Lack of tight regulation in the TBTF space leads to the worst economic system of all: asymmetric socialism. The enormous gains are reaped by employees and shareholders, but losses are socialized and paid by taxpayers. That is simply immoral.
Letting companies fail is at the core of capitalism’s DNA, and I still stand by that. However, what we’ve discovered over the last few years is that if we let TBTF banks go bankrupt, their failure may take down other healthy (interlinked) financial institutions and derail the real (nonfinancial) economy. We saw glimpses of that about to happen when Lehman (LEH) went bankrupt. If the government hadn’t stepped in to guarantee money-market funds (and almost everything else on earth), the real economy would have stopped in a few days, with massive withdrawals of funds from money markets and a shutdown of the commercial paper market, which in turn would cut off healthy companies like IBM (IBM) from regular day-to-day activities like financing their inventories and paying their employees.
Our financial system operates on the assumption of continuity: we assume tomorrow will arrive and that we’ll be able to get our money out of the banks if we want to. A failure of large financial institutions is akin to an earthquake of magnitude 9 on the Richter scale taking place in NY, but with aftershocks of 7 magnitude ripping throughout the country; and at the end of the day (or the week) the whole country ends up in ruin.
I could be wrong, and the failure of a large bank might end up being not such a significant event, but we will NEVER find out, as the cost of being wrong is too high.

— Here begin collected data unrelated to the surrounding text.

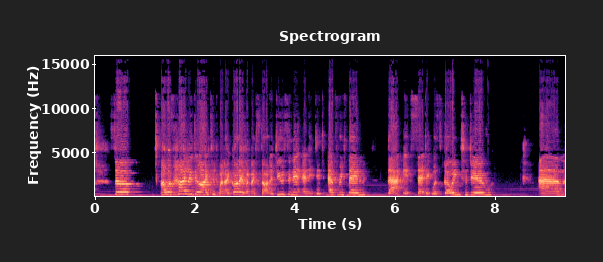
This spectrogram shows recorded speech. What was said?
so I was highly delighted when I got it, when I started using it, and it did everything that it said it was going to do. Um,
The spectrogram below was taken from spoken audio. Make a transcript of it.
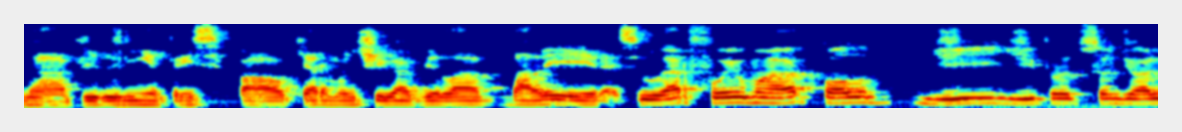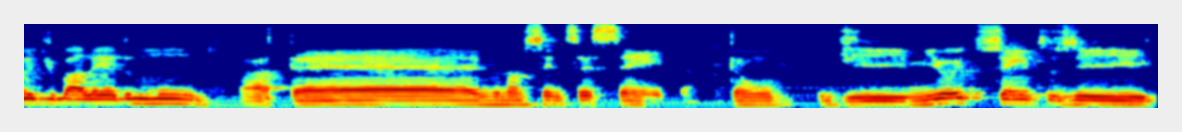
na vilinha principal, que era uma antiga vila baleeira. Esse lugar foi o maior polo de, de produção de óleo de baleia do mundo até 1960. Então, de 1800 e,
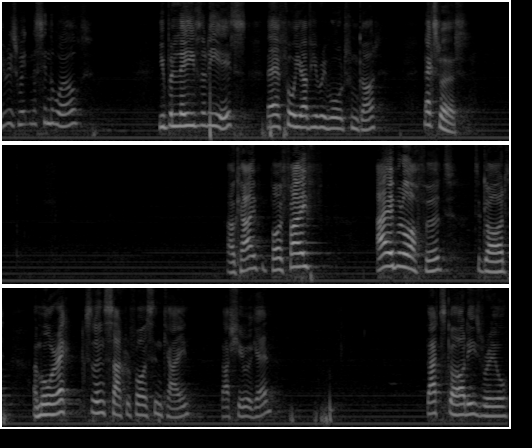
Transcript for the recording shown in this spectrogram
You're his witness in the world. You believe that he is. Therefore, you have your reward from God. Next verse. Okay, by faith, Abel offered to God a more excellent sacrifice than Cain. That's you again. That's God, He's real.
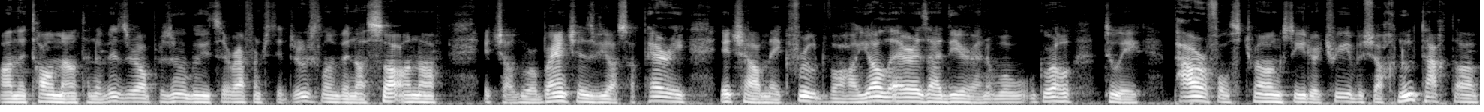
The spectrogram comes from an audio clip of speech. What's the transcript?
on the tall mountain of Israel. Presumably, it's a reference to Jerusalem. V'nasa anof, it shall grow branches. V'yasaperi, it shall make fruit. V'hayol erez adir, and it will grow to a powerful, strong cedar tree. V'shachnu tachtav,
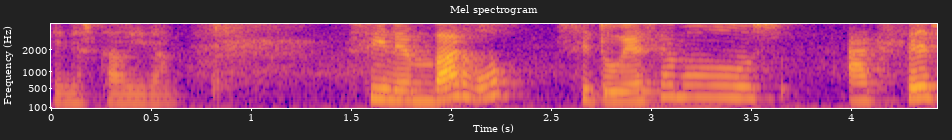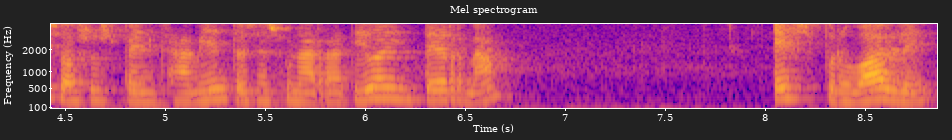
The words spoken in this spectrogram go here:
en esta vida. Sin embargo, si tuviésemos acceso a sus pensamientos y a su narrativa interna, es probable,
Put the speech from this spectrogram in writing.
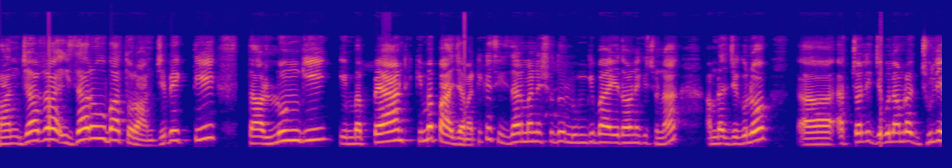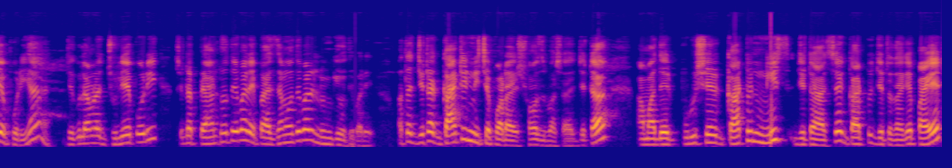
মানজাররা ইজারু বা তোরান যে ব্যক্তি তার লুঙ্গি কিংবা প্যান্ট কিংবা পায়জামা, ঠিক আছে? ইজার মানে শুধু লুঙ্গি বা এই ধরনের কিছু না, আমরা যেগুলো অ্যাকচুয়ালি যেগুলো আমরা ঝুলিয়ে পড়ি হ্যাঁ? যেগুলো আমরা ঝুলিয়ে পড়ি, সেটা প্যান্ট হতে পারে, পায়জামা হতে পারে, লুঙ্গি হতে পারে। অর্থাৎ যেটা গাটির নিচে পড়ায় সহজ ভাষায়, যেটা আমাদের পুরুষের গাটুর নিচ যেটা আছে, গাটু যেটা থাকে পায়ের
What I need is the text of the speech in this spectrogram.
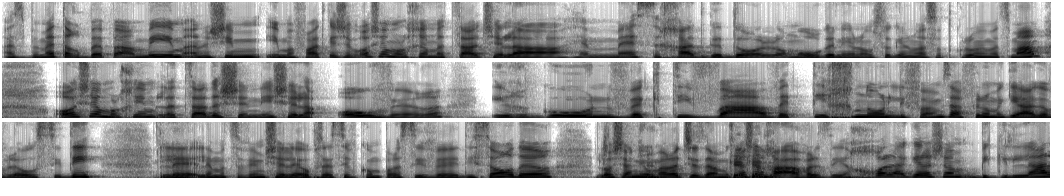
אז באמת הרבה פעמים אנשים עם הפרעת קשב, או שהם הולכים לצד של ה mess אחד גדול, לא מאורגנים, לא מסוגלים לעשות כלום עם עצמם, או שהם הולכים לצד השני של ה over, ארגון וכתיבה ותכנון, לפעמים זה אפילו מגיע אגב ל-OCD, ל- למצבים של אובססיב קומפולסיב דיסורדר, לא שאני כן. אומרת שזה המקרה כן, כן. שלך, אבל זה יכול להגיע לשם בגלל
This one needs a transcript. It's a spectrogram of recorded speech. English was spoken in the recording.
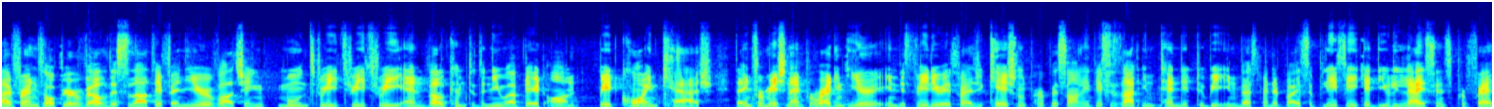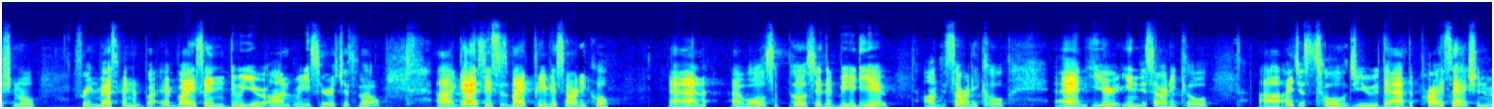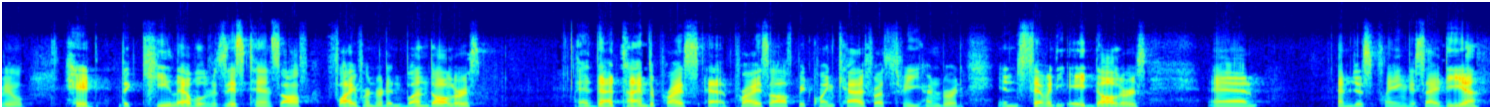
Hi friends, hope you're well. This is Atif and you're watching Moon333 and welcome to the new update on Bitcoin Cash. The information I'm providing here in this video is for educational purpose only. This is not intended to be investment advice, so please seek a duly licensed professional for investment advice and do your own research as well. Uh, guys, this is my previous article and I've also posted a video on this article and here in this article uh, I just told you that the price action will hit the key level resistance of $501. At that time, the price uh, price of Bitcoin Cash was $378. And I'm just playing this idea.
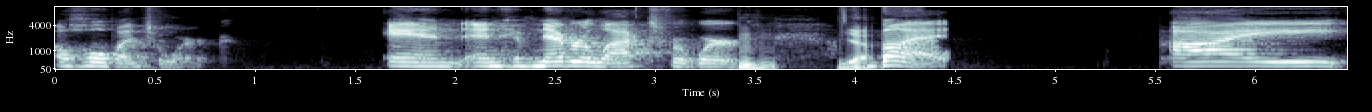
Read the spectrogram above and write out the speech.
a whole bunch of work and and have never lacked for work. yeah. But I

So we end up with the imperfect world we live in – the big banks will not be allowed to fail.
This imperfect world leads us to two realistic solutions: (a) create incredibly strenuous regulations that will require significantly higher equity-to-debt ratios than for smaller banks and severely restrict the activities of TBTF institutions. Basically, they need to be turned into regulated utilities, like your local gas and water companies. Permit their “God’s work” to be limited to only very transparent traditional banking activities – so they cannot fail. Separate the leveraged hedge fund (the proprietary trading operation) and the bank (the institution that takes deposits and makes loans). In other words, bring back a more sophisticated version of Glass Steagall act.
Or we have option (b): break them up, either by making their lives unbearable through the strenuous regulation described in option (a), or simply by legislating it, as was done with AT&T (T) in the 1980s.

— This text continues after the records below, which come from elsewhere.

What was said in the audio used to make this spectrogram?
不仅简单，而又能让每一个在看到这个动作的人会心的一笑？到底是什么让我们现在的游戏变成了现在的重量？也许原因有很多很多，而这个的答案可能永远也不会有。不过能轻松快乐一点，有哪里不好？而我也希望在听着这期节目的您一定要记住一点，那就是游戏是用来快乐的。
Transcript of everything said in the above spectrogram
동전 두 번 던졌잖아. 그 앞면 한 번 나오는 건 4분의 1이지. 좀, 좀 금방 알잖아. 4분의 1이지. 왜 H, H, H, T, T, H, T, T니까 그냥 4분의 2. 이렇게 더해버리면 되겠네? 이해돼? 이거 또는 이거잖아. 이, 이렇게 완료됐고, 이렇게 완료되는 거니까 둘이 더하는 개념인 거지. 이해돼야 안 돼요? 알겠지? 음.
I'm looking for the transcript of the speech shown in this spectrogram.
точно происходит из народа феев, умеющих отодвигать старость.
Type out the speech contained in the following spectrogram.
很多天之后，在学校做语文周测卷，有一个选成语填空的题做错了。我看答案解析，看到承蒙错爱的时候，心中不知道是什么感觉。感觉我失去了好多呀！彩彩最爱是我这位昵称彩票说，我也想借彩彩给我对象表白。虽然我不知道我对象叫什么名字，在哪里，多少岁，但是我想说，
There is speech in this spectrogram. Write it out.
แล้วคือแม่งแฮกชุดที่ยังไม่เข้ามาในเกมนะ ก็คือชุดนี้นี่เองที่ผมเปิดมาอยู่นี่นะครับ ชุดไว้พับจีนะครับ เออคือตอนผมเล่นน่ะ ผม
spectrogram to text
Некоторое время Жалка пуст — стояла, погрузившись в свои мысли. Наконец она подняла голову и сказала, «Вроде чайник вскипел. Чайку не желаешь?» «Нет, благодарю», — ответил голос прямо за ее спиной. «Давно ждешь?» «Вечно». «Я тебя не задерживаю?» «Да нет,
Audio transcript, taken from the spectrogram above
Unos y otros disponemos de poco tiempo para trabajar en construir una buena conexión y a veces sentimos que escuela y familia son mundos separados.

There are upsides and downsides with each solution. I personally believe regulations of complex systems often fails, as Wall Street always figures out how to game the system. Fannie (FNM) andFreddie (FRE) had a single regulator, OFHEO, whose sole job was to insure their viability. That didn’t work out well. Of course Fannie and Freddie also had a conflicting goal: they had to report to HUD that they were providing enough financing to low-income households. (Canada, on the other hand, is dominated by just a handful of very large banks that are strenuously regulated and were almost unscathed by the recent financial crisis.)
Breaking them up is what makes the most sense to me. Break them into small enough pieces that their failure becomes a non-event for the economy as a whole. That way failure will not be socialized, but borne by those who were to reap the rewards, rather than your regular Joe and Jane Six-Pack having to fork over a chunk of their paychecks to “bail out” the TBTFs so they can keep their jobs.

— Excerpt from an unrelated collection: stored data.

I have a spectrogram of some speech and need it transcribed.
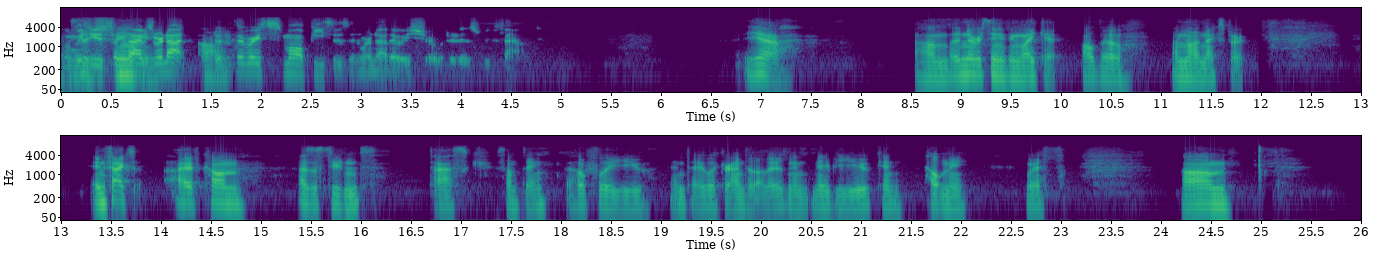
when we do sometimes we're not they're, very small pieces and we're not always sure what it is we found Yeah. Um, I've never seen anything like it, although I'm not an expert. In fact, I have come as a student ask something that hopefully you and I look around to others and maybe you can help me with. Um,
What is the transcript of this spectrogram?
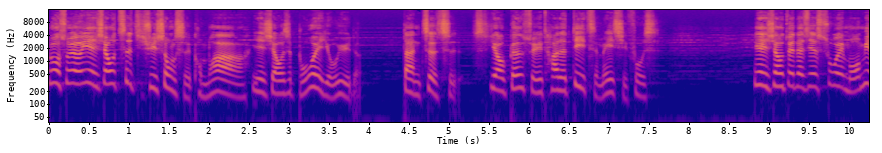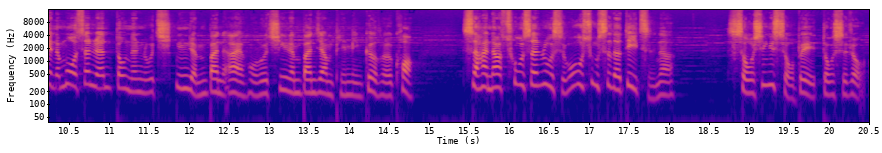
若说要叶萧自己去送死，恐怕叶萧是不会犹豫的。但这次是要跟随他的弟子们一起赴死。叶萧对那些素未谋面的陌生人都能如亲人般的爱护，如亲人般这样平民，更何况是和他出生入死无数次的弟子呢？手心手背都是肉，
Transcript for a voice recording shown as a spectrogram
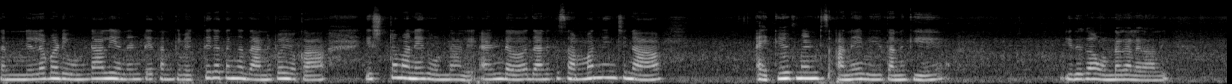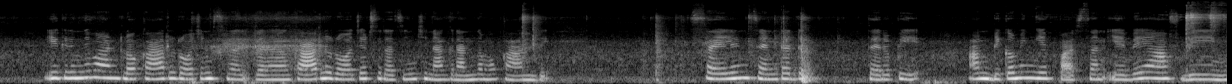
తను నిలబడి ఉండాలి అని అంటే తనకి వ్యక్తిగతంగా దానిపై ఒక ఇష్టం అనేది ఉండాలి. అండ్ దానికి సంబంధించిన ఎక్విప్మెంట్స్ అనేవి తనకి ఇదిగా ఉండగలగాలి. ఈ క్రింది వాటిలో కార్ల్ రోజర్స్ కార్ల్ రోజర్స్ రచించిన గ్రంథము కాంది silent centered therapy and becoming a person a way of being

Intense regulation of TBTF institutions will slow economic growth, but to its natural, sustainable level. As we have learned, the other type of growth, though fun for a while, has a price tag that only increases with time.
Regulation may even stiffen innovation. I love innovation; I buy anything that has an “i” in front of it – I may even buy Apple (AAPL)’s iPad. But Wall Street and our economy as a whole would have been better off if, over the last decade, Wall Street was less “innovative” and employed fewer mathematicians with PhDs. Their latest & greatest innovations – the financial products that through sophisticated, ingenious, mind-boggling formulas (that often lacked common sense) showed their bosses how to create higher financial leverage on top of already high financial leverage – were responsible for the bombs that were at the heart of many recent blowups.
Breaking up TBTF will face the criticism that smaller banks will be less efficient and thus borrowing costs will be higher for consumers and corporations. This would be true if TBTF banks did not come with marble conference rooms, million-dollar executive offices, fleets of corporate jets, and $100-million compensation packages. The bottom line, if you compare the financial metrics: smaller banks are not any less efficient than the large ones.
A greater government involvement in the financial sector is not something I thought I’d ever ask for, but it has turned into a necessity in order to preserve, not destroy, capitalism.
Vitaliy N. Katsenelson
About the author:
Vitaliy N. Katsenelson, CFA, is Chief Investment Officer at Investment Management Associates in Denver, Colo. He is the author of The Little Book of Sideways Markets (Wiley, December 2010). To receive Vitaliy’s future articles by email or read his articles click here.
Investment Management Associates Inc. is a value investing firm based in Denver, Colorado. Its main focus is on growing and preserving wealth for private investors and institutions while adhering to a disciplined value investment process, as detailed in Vitaliy’s book Active Value Investing (Wiley, 2007).